Increased visitor volume is expected to further strain the competition for the limited number of onsite RV camping spaces available at national parks. Typically, only a portion of national park campsites are available for advance reservation. At the most popular national parks a certain number of campsites are available only on a first-come-first-serve basis to accommodate campers. RV campers should consider booking camping space at a nearby RV park and purchasing an inexpensive multi-day park pass.

Even if an in-park campsite is available, RV campers often prefer to book a reservation at a nearby private RV campground. Private RV campgrounds typically offer amenities not available at national park campsites, including more spacious campsites, Wi-Fi, swimming pools, playgrounds, an onsite camp store and onsite firewood.

So will how will the increasing gas prices effect your travel?  Do you plan on RVing instead of taking some other form of transportation? Leave us a comment below and let us know how you are affected.

Source [RVT.com]

RV Maintenance When You are Staying Awhile

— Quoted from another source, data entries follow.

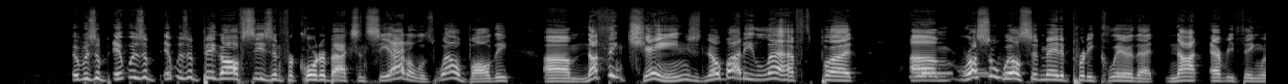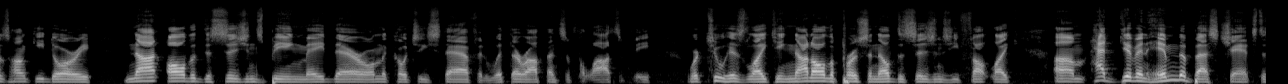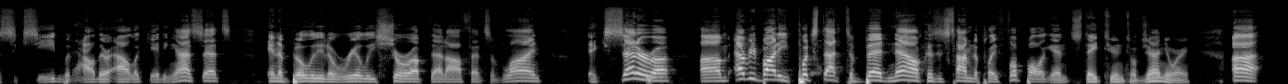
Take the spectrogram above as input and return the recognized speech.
it was a it was a it was a big offseason for quarterbacks in Seattle as well, Baldy. Um, nothing changed, nobody left, but um, Russell Wilson made it pretty clear that not everything was hunky dory. Not all the decisions being made there on the coaching staff and with their offensive philosophy were to his liking. Not all the personnel decisions he felt like um, had given him the best chance to succeed with how they're allocating assets and ability to really shore up that offensive line, etc. Um, everybody puts that to bed now because it's time to play football again. Stay tuned till January. Uh,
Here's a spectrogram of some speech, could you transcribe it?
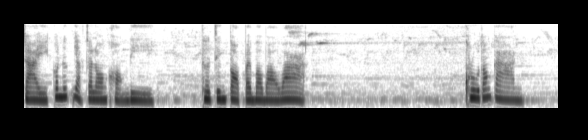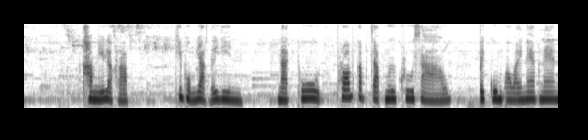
ใจก็นึกอยากจะลองของดี เธอจึงตอบไปเบาๆว่า ครูต้องการคำนี้แหละครับ ที่ผมอยากได้ยิน นัดพูด พร้อมกับจับมือครูสาว ไปกุมเอาไว้แนบแน่น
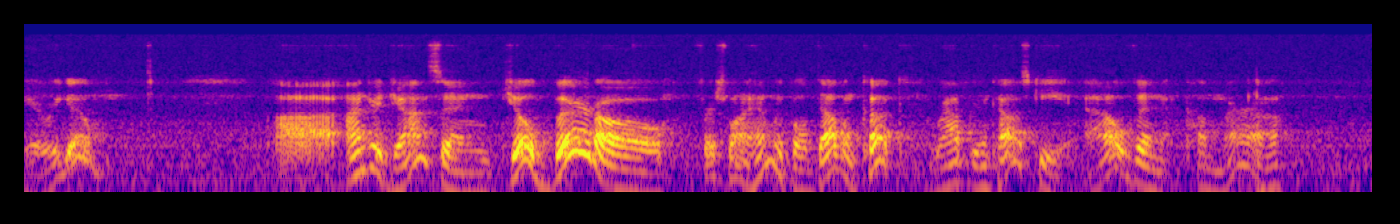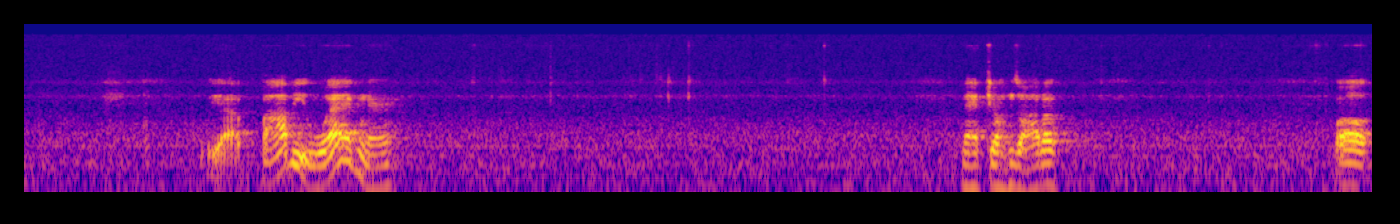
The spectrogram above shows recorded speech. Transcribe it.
Here we go. Uh, Andre Johnson, Joe Berto. First one of him we pulled. Dalvin Cook, Rob Gronkowski, Alvin Kamara. We got Bobby Wagner. Mac Jones auto. Well,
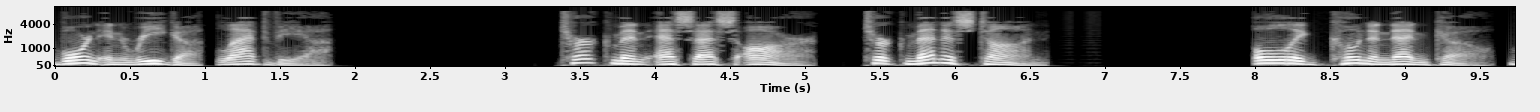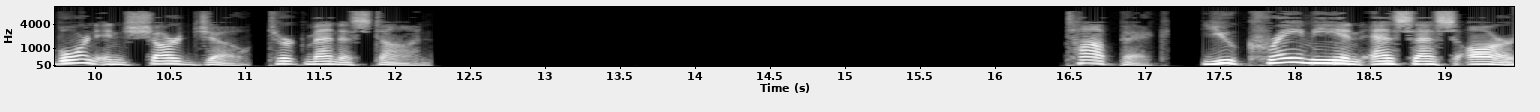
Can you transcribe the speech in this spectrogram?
born in Riga, Latvia Turkmen SSR. Turkmenistan. Oleg Kononenko, born in Chardzhou, Turkmenistan. Ukrainian SSR,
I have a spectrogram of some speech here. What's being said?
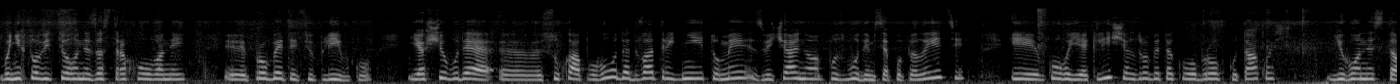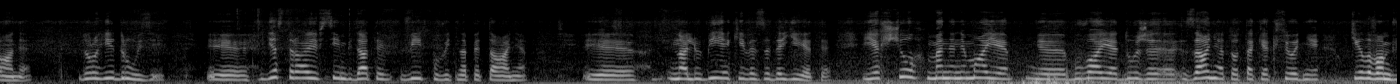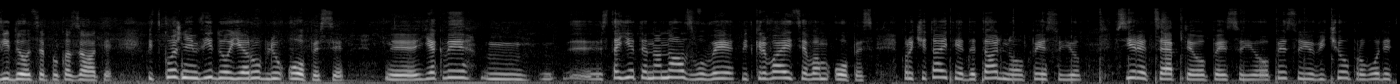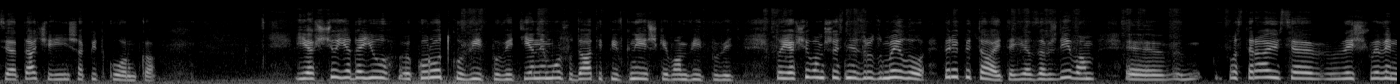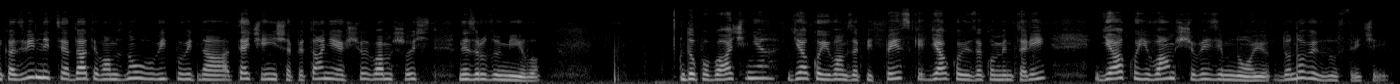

There are certain procedures to that you make when you open up your RV for the season as well as when you must put your RV away.  But what kind of maintenance do you need to do when you are staying at one place for an extended period of time?  I found an interesting article that has some helpful hints when it comes to the maintenance of your RV while using it in one stationary place.
  • Inflate the tires to the manufacturer’s recommended pressure. Tires can lose as much as 2 to 3 psi a month. If you stay in one spot for three or six months the tire pressure could be dangerously low. If the unit is not being moved check and adjust the tire pressure on a monthly basis. If you notice any damage, have the tires inspected by a professional before using the RV. Tire failure on an RV can be extremely dangerous and can cause costly damage to the RV. Keep the tires covered with covers that block out the sunlight when the RV is sitting in one spot or not in use.
  • Place some type of RV leveling blocks between the ground and the tires. Be sure that whatever you use is larger than the footprint of the tire. No portion of the tire should hang over the edge of the tire block. This can cause internal damage to the tire. You also don’t want them exposed to constant cold or moisture, like sitting on the frozen ground. The wood or blocking acts as a barrier between the tires and the ground surface they are being stored on.
  • If it’s a motorized RV you should fill the fuel tank prior to parking it for a long stay and add a fuel stabilizer. Run the engine and the generator long enough for the fuel stabilizer to get through the fuel system. If you are not using the generator you should exercise it monthly with a minimum of a ½ rated load on it. Consult your generator set owner’s manual for rated loads.
  • Check and fill the water levels in all batteries and make sure the batteries stay fully charged. The electrolyte levels in batteries will be depleted through long term use. Check the water levels once or twice a week depending on usage.  Don’t check the voltage when the RV is plugged in, you will get a false reading. For a true reading of the batteries they should be tested after resting for 12 hours. Resting means the battery is disconnected from any charger or any load for at least 12 hours.
  • Change the oil and oil filter on the engine and the generator prior to long stays or long term storage. Acids accumulate in used oil and can corrode engine bearings.
  • Routinely test the operation of the carbon monoxide detector, LP gas leak detector and smoke alarm. Check the fire extinguisher monthly to make sure it is fully charged. Clean or replace air conditioner filters as required.
  • Complete your normal pre-trip checks before heading out on the road again.
All of these are helpful tools in making sure that your RV is in the proper condition when you head back out on the road after an extended stay.  Before or after your trip make sure you stop on by for a quick look by our trained experts at PleasureLand RV.